The other story is about the vampires who’re banished to the prison of VEGAS for the amount of history covered in the book. Because this is done in a more traditional comicbook style, it’s much less dense and more actiony than the main story. In fact I think they probably take up the same number of pages, but the density of text makes this story feel like a backup. Again, I feel like I would care more if I’d come at this book with more investment in the series.
It wasn’t bad, just not very compelling for someone reading it without previous knowledge. I wish there’d been some indication on the cover to say what volume in the series this was.
I’ve had The Other sitting on my shelf for a couple of months and just got to it. It’s a book of philosophical essays by Ryszard Kapuscinski about how people deal with people who are not like them. It’s not a rigorous philosophical treatise, but the thoughts of a journalist who’s spent most of his life off travelling the world and recounting tales of other lands (most notably in Africa and South America, which were places the censors back in Iron Curtain Poland wouldn’t censor too much about).
Reading this book made me want to go places again, to travel, but not as a tourist. To go with a mission, like anthropologists do, like a real journalist, going off to find out about people and what life is like in faraway places. Every time I go to China, I realize how hard that is.

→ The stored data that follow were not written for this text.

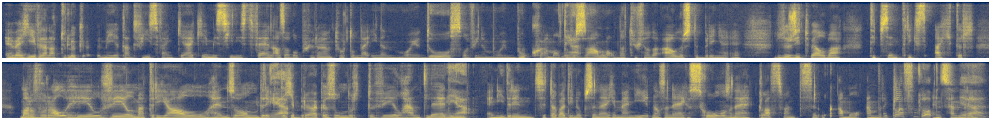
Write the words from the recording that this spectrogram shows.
En wij geven dan natuurlijk mee het advies van, kijk, hè, misschien is het fijn als dat opgeruimd wordt, om dat in een mooie doos of in een mooi boek allemaal te Ja. verzamelen, om dat terug naar de ouders te brengen. Hè. Dus er zit wel wat tips en tricks achter. Maar vooral heel veel materiaal hands-on direct Ja. te gebruiken zonder te veel handleiding. Ja. En iedereen zit dat wat in op zijn eigen manier, naar zijn eigen school, naar zijn eigen klas. Want het zijn ook allemaal andere klassen. Klopt, en andere ja.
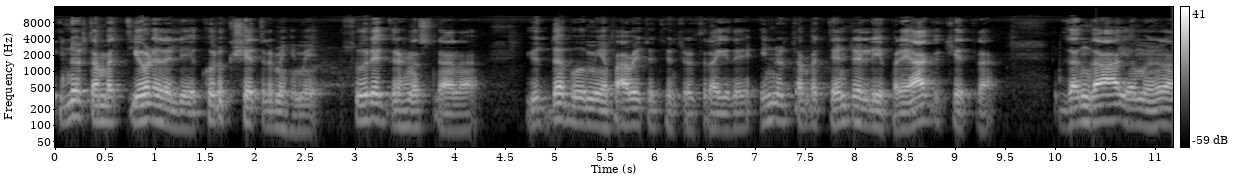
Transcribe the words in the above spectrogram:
ಇನ್ನೂರ ತೊಂಬತ್ತೇಳರಲ್ಲಿ ಕುರುಕ್ಷೇತ್ರ ಮಹಿಮೆ, ಸೂರ್ಯಗ್ರಹಣ ಸ್ನಾನ ಯುದ್ಧ ಭೂಮಿಯ ಪಾವಿತ್ರ ತಿಳಿಸಲಾಗಿದೆ ಇನ್ನೂರ ತೊಂಬತ್ತೆಂಟರಲ್ಲಿ ಪ್ರಯಾಗ ಕ್ಷೇತ್ರ, ಗಂಗಾ ಯಮುನಾ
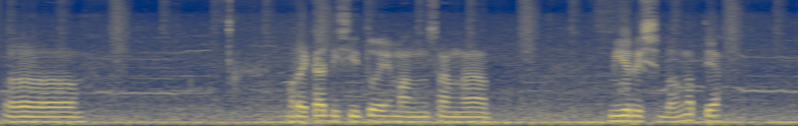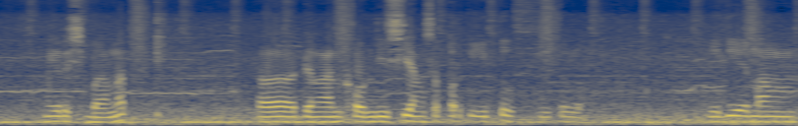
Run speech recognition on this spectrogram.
eh, mereka di situ emang sangat miris banget ya miris banget eh, dengan kondisi yang seperti itu gitu loh jadi emang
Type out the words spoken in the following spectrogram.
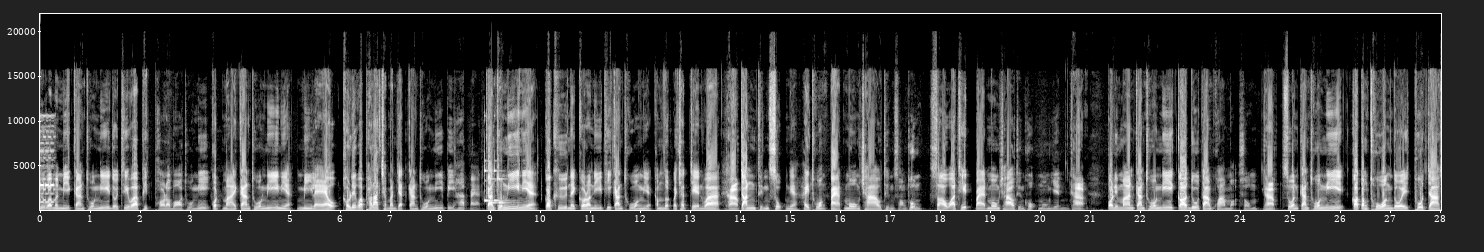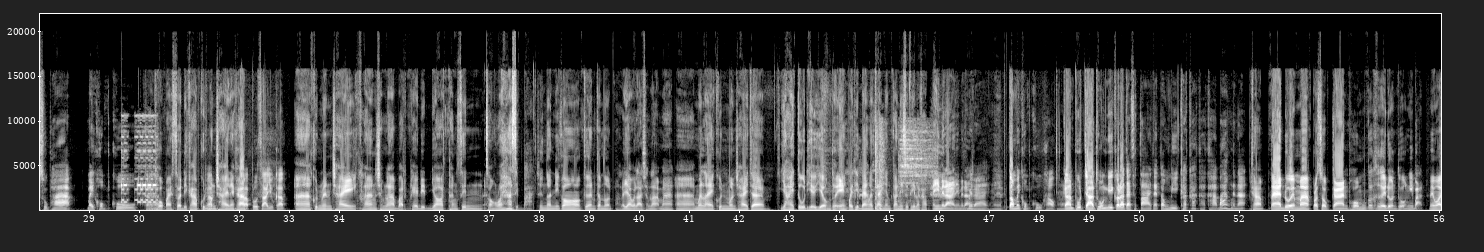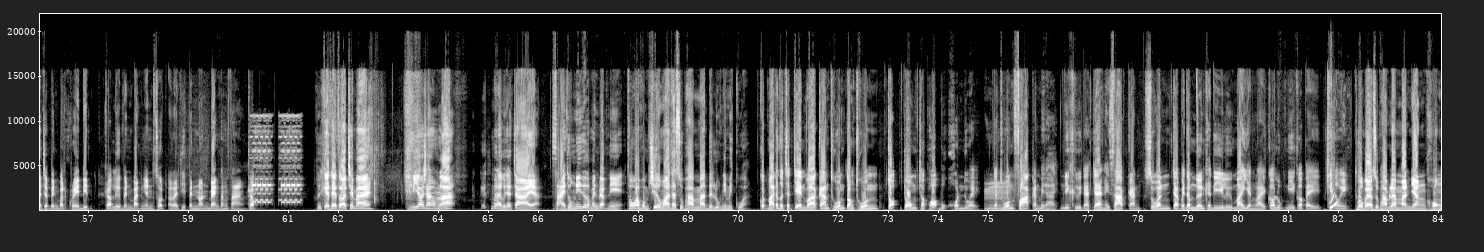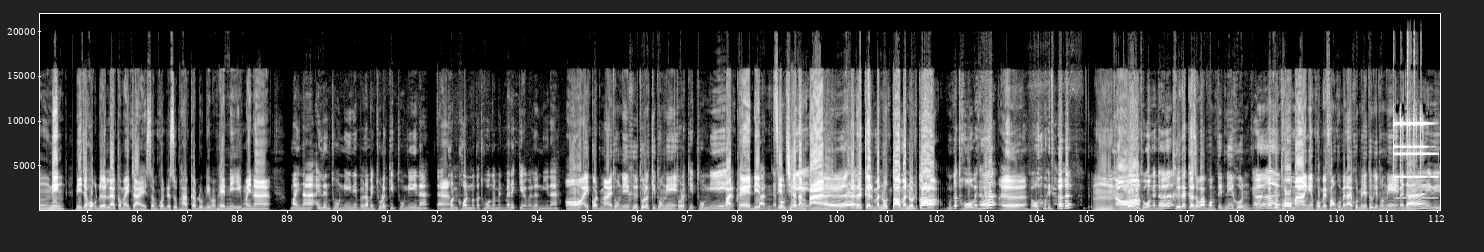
คือว่ามันมีการทวงหนี้โดยที่ว่าผิดพรบทวงหนี้กฎหมายการทวงหนี้เนี่ยมีแล้วเขาเรียกว่าพระราชบัญญัติการทวงหนี้ปี 58 การทวงหนี้เนี่ยก็คือในกรณีที่การทวงเนี่ยกำหนดไว้ชัดเจนว่าครับจันทร์ถึงศุกร์เนี่ยให้ทวง 8 โมงเช้าถึง 2 ทุ่ม เสาร์อาทิตย์ 8 โมงเช้าถึง 6 โมงเย็นครับปริมาณการทวงหนี้ก็ดูตามความเหมาะสมครับ ส่วนการทวงหนี้ก็ต้องทวงโดยพูดจาสุภาพ ไม่ข่มขู่ครับโทรไปสวัสดีครับ คุณครับมนชัยนะครับครับรู้สายอยู่ครับอ่าคุณมนชัยครั้งชำระบัตรเครดิตยอดทั้งสิ้น 250 บาท ซึ่งตอนนี้ก็เกินกำหนดระยะเวลาชำระมากอ่าเมื่อไหร่คุณมนชัยจะย้ายตูดเหี่ยวๆของตัวเองไปที่แบงก์แล้วจ่ายเงินก้อนนี้สักทีละครับ อันนี้ไม่ได้นี่ไม่ได้ ไม่ได้ ต้องไม่ข่มขู่เขา การพูดจาทวงหนี้ก็แล้วแต่สไตล์ แต่ต้องมีค่าค่าขาขาบ้างเลยนะครับ แต่โดยมากประสบการณ์ผมก็เคยโดนทวงหนี้บัตร ไม่ว่าจะเป็นบัตรเครดิตครับ หรือเป็นบัตรเงินสดอะไรที่เป็นนอนแบงก์ต่างครับๆคุณเกษตรสวัสดิ์ใช่ไหม มียอดช้างชำระ เมื่อไหร่คุณจะจ่ายอะ สายทวงหนี้จะต้องเป็นแบบนี้ เพราะว่าผมเชื่อว่าถ้าสุภาพมากเดี๋ยวลูกหนี้ไม่กลัว กฎหมายกำหนดชัดเจนว่าการทวงต้องทวงเจาะจงเฉพาะบุคคลด้วย อืม จะทวงฝากกันไม่ได้ นี่คือจะแจ้งให้ทราบกัน ส่วนจะไปดำเนินคดีหรือไม่อย่างไรก็ลูกหนี้ก็ไปคิดเอาเอง ทวงแบบสุภาพแล้วมันยังคงนิ่ง นี่จะ 6 เดือนแล้วก็ไม่จ่าย สมควรจะสุภาพกับลูกหนี้ประเภทนี้อีกไหมนะ ไม่นะไอ้เรื่องทวงหนี้นี่มันต้องเป็นธุรกิจทวงหนี้นะ แต่อ่า คนคนๆมันก็ทวงกันไม่ไม่ได้เกี่ยวกับเรื่องนี้นะ อ๋อไอ้กฎหมายทวงหนี้คือธุรกิจทวงหนี้ธุรกิจทวงหนี้ บัตรเครดิตบัตรไอ้พวกสินเชื่อต่างเออ ๆ แต่ถ้าเกิดมนุษย์ต่อมนุษย์ก็ มึงก็โทรไปเถอะเออ โทรไปเถอะอืมอ๋อ โทรไปทวงกันเถอะ คือถ้าเกิดสมมติว่าผมติดหนี้คุณ เออ แล้วคุณโทรมาเงี้ยผมไปฟ้องคุณไม่ได้คุณไม่ใช่ธุรกิจทวงหนี้ ไม่ได้ดิ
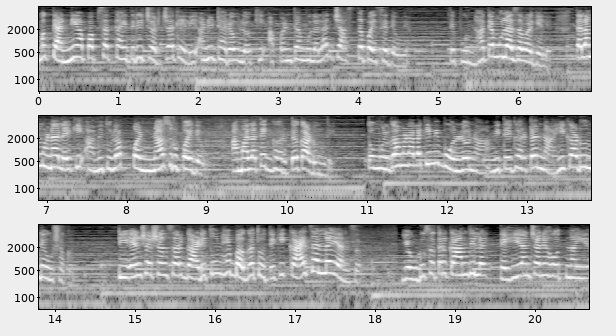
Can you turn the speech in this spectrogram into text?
मग त्यांनी आपापसात काहीतरी चर्चा केली आणि ठरवलं की आपण त्या मुलाला जास्त पैसे देऊया. ते पुन्हा त्या मुलाजवळ गेले. त्याला म्हणाले की आम्ही तुला पन्नास रुपये देऊ. आम्हाला ते घरटं काढून दे. तो मुलगा म्हणाला की मी बोललो ना मी ते घरटं नाही काढून देऊ शकत. टी एन शशन सर गाडीतून हे बघत होते की काय चाललंय यांचं. एवढूसं तर काम दिलंय तेही यांच्याने होत नाहीये.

One thing he talks about in regards to the dichotomy between Europe and the rest of the world which used to be dominated by it, is how that dichotomy was created in part because Europe’s first ambassadors to the rest of the world weren’t noble wise people. They were scummy ruffians who’d set sail because they didn’t have good lives back in Europe. They were misfits in an unromantic way, antisocial and greedy and were ready to take anything they could get from the people/creatures they encountered.
One of the most important things in this book, or at least a thing that resonated most strongly with me, was the idea of the self needing an Other to truly define it. You don’t know what you are until you are exposed to something else, the ways other people organize their lives. This kind of Other requires seeing these people in different places with different histories as still being human, so it’s actually historically quite a recent phenomenon. And one helped along by anthropologists.
It was a short book but very good. I’d probably read it before reading Travels With Herodotus if I hadn’t read any Kapuscinski before.
Ryszard Kapuscinski’s Travels With Herodotus was about one of my favourite parts of life: reading books in foreign places. When Kapuscinski was a young Polish journalist in the 1950s he expressed a desire to go abroad “perhaps to Czechoslovakia.” He was sent to India, with a parting gift of Herodtus’ Histories. So the book is about Herodotus as a role model for the traveller, and about the way it shaped Kapuscinski in his travels. He tells awesome stories about going to China during Mao’s 100 Flowers Campaign and being shut up in his room, and of being robbed in Cairo by a man he saw every day before and after the robbery. He’s talking about going to Congo and all through it he’s got his Herodotus.
A lot of the book is Kapuscinski retelling stories from the Histories and wondering about the tales. He takes a very open, anti-cynical approach to these 2500 year old stories. When Herodotus says he heard that the people up the Nile eat with their feet he takes it as a wondrous kind of thing. Not that Kapuscinski believes that’s what Africans did back in the day, but that he takes the story Herodotus presents seriously, as kind of a marvel of reporting (even if it is second or third hand).
It was a good combination of tales from different times. When I go to China in July, I’m going to bring some Herodotus with me.